Although this brand of uber-violence can be supremely satisfying when it's at its most bone-crunchingly brutal, it's not without its foibles. Despite being wonderfully accessible, you tend to get inexplicably locked between opponents' attacks, which still rankles, and fight strategy is limited, mostly boiling down to mashing buttons until you can unleash one of the gratuitous head-smashing Heat moves (although there's still nothing quite like throwing a bicycle at a downed opponent and then jumping full-force at their face).
The problem isn't so much the combat itself, but that Yakuza 3 doesn't know when to leave you alone. Being spammed with random brawls when you're trying to get from A to B is tedious, and if there was a means of switching them off it would be a more pleasurable game to play in general. It's not as if the game's exactly lacking for combat anyway, and with all the extra distractions that have been added the chances are you'll be caught out more than ever by pointless random battles.
What's really likely to irk fans though is SEGA's decision to chop parts from the Western release entirely. Having already admitted that you'll no longer be able to groom hostesses in cabaret bars, it's irritating to discover that you can't engage in the hilarious erotic massage mini-game either, where Kiryu has to keep his rising excitement under control while images of scantily clad ladies waft past.
The omission of Mahjong, Shogi Chess, and the Answer X Answer trivia game is hardly a big loss, but it still leaves a bad taste in the mouth, especially given that both previous Yakuza games were translated without ditching any of the more obscure elements of Japanese culture. Maybe poor sales figures in the West for both titles convinced SEGA that it wasn't worth the additional effort.

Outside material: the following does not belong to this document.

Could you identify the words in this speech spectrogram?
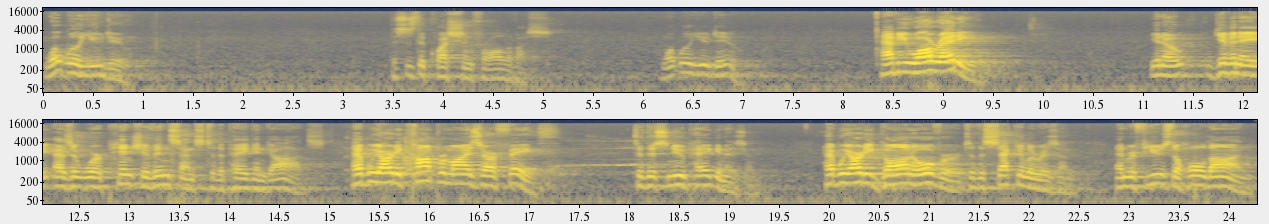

Still, in SEGA's defence, it has got a point when says there's enough great content to satisfy Western audiences. Even playing through the main missions will take a minimum of 15 hours, while the addition of around 100 side quests easily doubles that tally. Factor in the innumerable additional challenges, and the free DLC bundled with the game, and it will be hard to feel short-changed.
For a game that could well have been overlooked for a Western release entirely, the removal of a few minor elements, while frustrating, is a small price to pay. What remains is a relentlessly enjoyable action-RPG, which offers a unique insight into Japanese culture despite its exaggerations. The Western version of Yakuza 3 might have suffered a few heartbreaking cuts, but it's still intriguing at every turn and shouldn't be missed.
8 / 10